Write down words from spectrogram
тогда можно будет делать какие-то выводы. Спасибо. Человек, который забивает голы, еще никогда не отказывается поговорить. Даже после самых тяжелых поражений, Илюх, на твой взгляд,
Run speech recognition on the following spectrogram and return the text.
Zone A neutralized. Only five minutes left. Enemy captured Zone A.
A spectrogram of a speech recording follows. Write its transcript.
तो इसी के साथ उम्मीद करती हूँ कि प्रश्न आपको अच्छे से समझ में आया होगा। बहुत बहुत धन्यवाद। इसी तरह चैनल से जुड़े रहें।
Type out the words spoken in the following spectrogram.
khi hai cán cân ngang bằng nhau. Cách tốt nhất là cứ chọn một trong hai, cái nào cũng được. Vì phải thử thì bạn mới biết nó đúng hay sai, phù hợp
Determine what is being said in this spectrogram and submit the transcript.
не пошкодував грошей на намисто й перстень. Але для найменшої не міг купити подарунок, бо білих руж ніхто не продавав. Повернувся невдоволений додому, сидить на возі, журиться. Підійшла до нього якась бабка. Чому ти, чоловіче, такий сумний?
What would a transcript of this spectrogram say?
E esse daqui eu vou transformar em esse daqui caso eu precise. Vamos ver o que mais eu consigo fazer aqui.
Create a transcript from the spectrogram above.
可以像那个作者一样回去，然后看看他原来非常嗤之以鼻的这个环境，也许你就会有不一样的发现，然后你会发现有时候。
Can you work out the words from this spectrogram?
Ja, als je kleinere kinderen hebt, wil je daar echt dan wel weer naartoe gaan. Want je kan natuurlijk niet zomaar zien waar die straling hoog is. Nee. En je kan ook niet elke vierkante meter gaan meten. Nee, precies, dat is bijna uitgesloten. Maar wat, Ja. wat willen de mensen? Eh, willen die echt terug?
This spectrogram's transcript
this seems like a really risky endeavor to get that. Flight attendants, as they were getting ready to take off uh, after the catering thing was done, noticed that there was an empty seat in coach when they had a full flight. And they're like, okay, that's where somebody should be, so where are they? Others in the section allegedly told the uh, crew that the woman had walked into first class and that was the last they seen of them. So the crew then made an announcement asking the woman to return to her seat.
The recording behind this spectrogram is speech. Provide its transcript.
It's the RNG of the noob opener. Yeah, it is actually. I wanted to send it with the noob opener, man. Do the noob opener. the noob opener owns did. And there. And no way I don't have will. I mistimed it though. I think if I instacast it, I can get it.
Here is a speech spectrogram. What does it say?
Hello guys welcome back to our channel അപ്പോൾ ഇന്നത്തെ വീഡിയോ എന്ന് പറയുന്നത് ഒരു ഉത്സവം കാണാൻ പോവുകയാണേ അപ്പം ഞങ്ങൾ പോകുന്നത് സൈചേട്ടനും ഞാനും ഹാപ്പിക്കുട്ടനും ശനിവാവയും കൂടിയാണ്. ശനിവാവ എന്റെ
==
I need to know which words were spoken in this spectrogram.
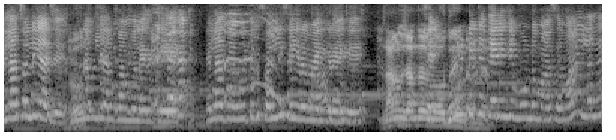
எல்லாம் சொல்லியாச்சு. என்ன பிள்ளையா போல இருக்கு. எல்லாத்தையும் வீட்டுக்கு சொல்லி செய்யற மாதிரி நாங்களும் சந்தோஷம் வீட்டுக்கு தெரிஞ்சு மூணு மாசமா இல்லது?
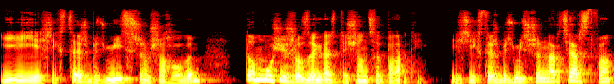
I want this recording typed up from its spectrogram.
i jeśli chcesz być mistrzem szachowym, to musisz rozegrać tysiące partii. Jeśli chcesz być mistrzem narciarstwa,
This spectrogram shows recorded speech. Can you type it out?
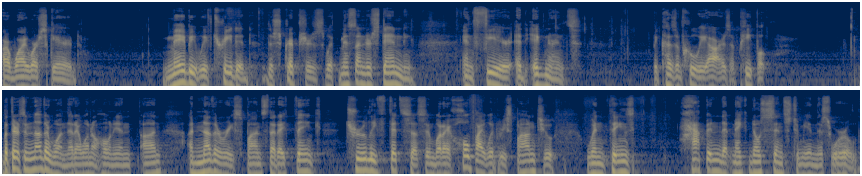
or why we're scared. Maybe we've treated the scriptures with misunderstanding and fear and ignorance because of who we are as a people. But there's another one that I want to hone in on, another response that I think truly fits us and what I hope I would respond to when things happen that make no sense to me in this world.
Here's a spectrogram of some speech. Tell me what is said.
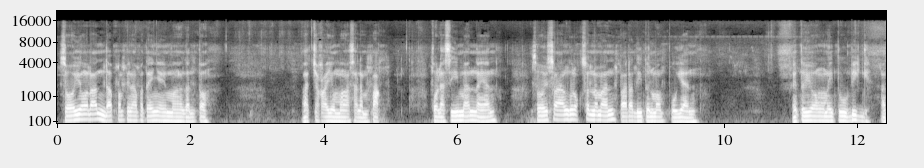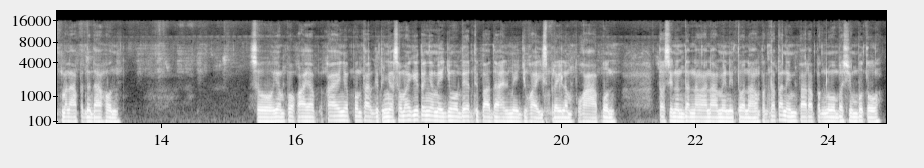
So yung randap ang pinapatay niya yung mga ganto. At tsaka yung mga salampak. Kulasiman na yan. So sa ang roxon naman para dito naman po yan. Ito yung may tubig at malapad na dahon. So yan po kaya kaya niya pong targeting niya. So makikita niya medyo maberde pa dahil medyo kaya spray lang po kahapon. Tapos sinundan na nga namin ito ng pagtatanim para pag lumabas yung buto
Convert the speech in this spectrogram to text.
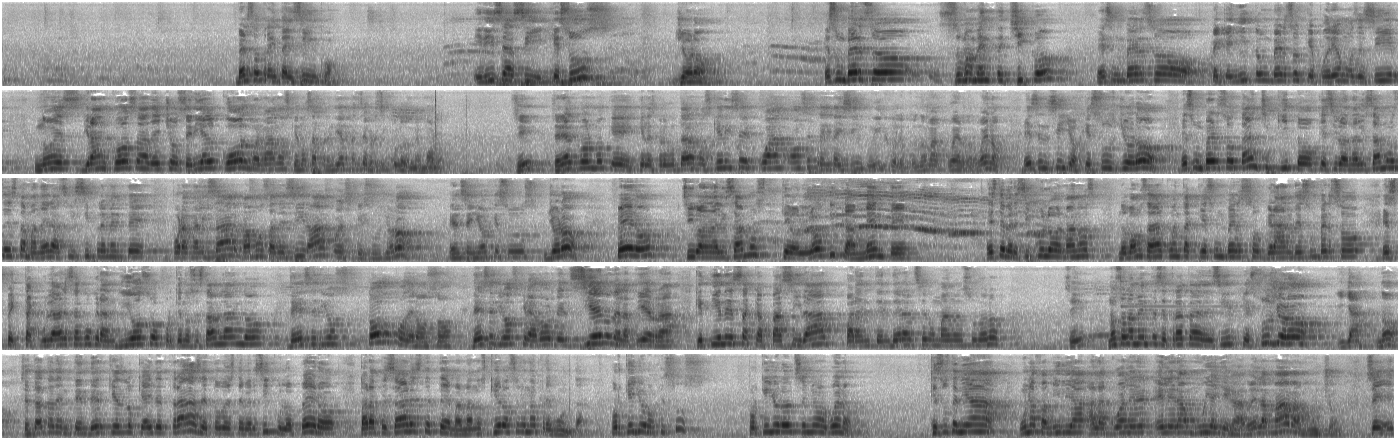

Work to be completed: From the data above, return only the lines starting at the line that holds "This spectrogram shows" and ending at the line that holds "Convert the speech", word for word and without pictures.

Solution to this task:
This spectrogram shows recorded speech. Can you type it out?
or why we're scared. Maybe we've treated the scriptures with misunderstanding and fear and ignorance because of who we are as a people. But there's another one that I want to hone in on, another response that I think truly fits us and what I hope I would respond to when things happen that make no sense to me in this world.
Here's a spectrogram of some speech. Tell me what is said.
So yung randap ang pinapatay niya yung mga ganto. At tsaka yung mga salampak. Kulasiman na yan. So sa ang roxon naman para dito naman po yan. Ito yung may tubig at malapad na dahon. So yan po kaya kaya niya pong targeting niya. So makikita niya medyo maberde pa dahil medyo kaya spray lang po kahapon. Tapos sinundan na nga namin ito ng pagtatanim para pag lumabas yung buto
Convert the speech in this spectrogram to text.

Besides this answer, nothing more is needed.